FOR WRIT OF CERTIORARI HONORABLE GARY R. COTTRELL, JUDGE
Brain, for petitioner.
Rutledge, Att'y Gen., by: Brooke Jackson Gasaway,
Ass't Att'y Gen., for appellee.
R. BAKER, Associate Justice
January 28, 2016, petitioner, Rickey Dale Newman filed a
motion to dismiss for violation of right to speedy trial with
the circuit court. On March 10, 2016, the circuit court
denied the motion. Newman now seeks a writ of certiorari
vacating the circuit court's order.
procedural history of Newman's case is necessary to an
understanding of Newman's petition for writ of
certiorari. On June 10, 2002, Newman, was convicted in the
Crawford County Circuit Court of one count of Capital Murder
and sentenced to death. On January 16, 2014, we vacated
Newman's conviction and sentence and remanded the case to
the circuit court for a new trial on the grounds that Newman
was not competent to stand trial in 2002. Newman v.
State, 2014 Ark. 7, at 29. The mandate issued on
February 5, 2014. On February 28, 2014, in response to the
mandate, the circuit court issued an order suspending
proceedings and committing Newman to the custody of the
director of the Arkansas Department of Human Services
"for detention, care, and treatment until restoration of
fitness to proceed."
was transported for the assessment, but on the advice of his
counsel, Newman refused to cooperate. On April 21, 2014, Dr.
Mark Peacock, Ph.D., of the Arkansas State Hospital filed a
report with the circuit court. In this report, Peacock stated
he could not assess "the true extent of Mr. Newman's
knowledge of the adjudicative process and his capacity to
provide effective assistance to his attorney" but that
Newman's "conversations with staff and his conduct
since admission [had] not raised suspicion that his lack of
cooperation with restoration or evaluation efforts is based

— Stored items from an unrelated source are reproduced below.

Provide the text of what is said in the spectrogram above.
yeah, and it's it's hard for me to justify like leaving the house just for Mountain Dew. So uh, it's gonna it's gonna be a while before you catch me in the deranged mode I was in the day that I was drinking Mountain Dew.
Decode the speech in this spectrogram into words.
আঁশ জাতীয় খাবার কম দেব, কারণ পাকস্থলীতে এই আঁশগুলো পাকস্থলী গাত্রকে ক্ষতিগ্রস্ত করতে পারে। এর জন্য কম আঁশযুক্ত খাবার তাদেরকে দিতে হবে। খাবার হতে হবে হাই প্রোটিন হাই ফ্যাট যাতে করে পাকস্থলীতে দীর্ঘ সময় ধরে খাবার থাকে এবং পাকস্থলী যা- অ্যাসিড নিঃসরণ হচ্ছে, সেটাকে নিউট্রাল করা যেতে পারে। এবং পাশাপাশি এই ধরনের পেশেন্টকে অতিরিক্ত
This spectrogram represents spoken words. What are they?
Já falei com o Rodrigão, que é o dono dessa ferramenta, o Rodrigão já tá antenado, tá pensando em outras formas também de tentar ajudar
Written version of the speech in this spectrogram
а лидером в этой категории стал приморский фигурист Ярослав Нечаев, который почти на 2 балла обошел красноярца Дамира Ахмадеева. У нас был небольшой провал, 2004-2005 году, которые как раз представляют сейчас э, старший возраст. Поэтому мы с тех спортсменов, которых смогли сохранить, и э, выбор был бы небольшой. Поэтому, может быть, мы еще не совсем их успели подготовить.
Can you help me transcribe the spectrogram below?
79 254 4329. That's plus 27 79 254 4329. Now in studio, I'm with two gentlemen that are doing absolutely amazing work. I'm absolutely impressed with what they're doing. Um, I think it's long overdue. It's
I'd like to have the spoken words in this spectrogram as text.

in any substantially impairing mental disease or mental
defect." Peacock further opined that Newman's
refusal to cooperate with the mental examination was a
"knowing and voluntary" act and "any ongoing
efforts to forcibly treat or 'restore' [Newman's]
adjudicative fitness [would] only serve to create a
potentially unsafe or openly defiant situation" that
would not serve the interests of any party.
5, 2014, Newman filed a request to disqualify the prosecuting
attorney and his office. On August 27, 2014, the circuit
court granted the motion and appointed a special prosecutor.
The circuit court rescheduled the trial for October 27, 2014;
however, the special prosecutor requested a continuance. The
circuit court rescheduled the trial for April 6, 2015.
October 10, 2014, the special prosecutor filed a motion
seeking a fitness examination of Newman. This motion was
based on the previous judicial findings of Newman's
incompetence and the content of a letter, written by Newman,
without the knowledge of his counsel, and addressed to the
court, in which Newman stated that he did not feel his
circumstances regarding competency had changed since it was
determined he was incompetent to stand trial in 2002. In the
letter, Newman also maintained that he is innocent but
requested the death penalty remain an option because
"'death is [his] only peace.'" On November
6, 2014, the circuit court granted the motion, and allowed a
private psychiatrist not practicing with the Arkansas State
Hospital, Bradley C. Diner, M.D., to examine Newman. On
December 29, 2014, Newman filed a motion to disqualify the
February 26, 2015, Diner filed a report with the circuit
court in which stated he was unable to fully assess
Newman's fitness based on records alone but that he
believed Newman's behavior was deliberate. He ultimately
recommended that Newman be sent back to the Arkansas State
Hospital for assessment:
I am of the belief that Newman suffers from both mental
disease and defect.
I am not, however, certain that his psychiatric conditions
have rendered him incompetent. Specifically, I am not of the
opinion that Newman's repeated request for the death
penalty is indicative of suicidal ideation or intent and that
his "suicidality" impedes his ability to make
rational, self-protective decisions. Rather, I believe Newman
has learned to use this behavior as a way to prolong the
proceedings, tie the court's hands, and ultimately
prolong his life.
Secondly, I am uncertain that his psychiatric condition
precludes his ability to consult his attorney. . . . He has
learned that his behavior confounds and complicates his case,
thus prolonging action and simultaneously giving him power
and control. This very behavior is indicative of
understanding factually the charges against him and gives
insight into his awareness of the consequences. There is even
some indication that he knows he should be discussing his
actions with his attorney (by virtue of stating repeatedly,
"She doesn't ...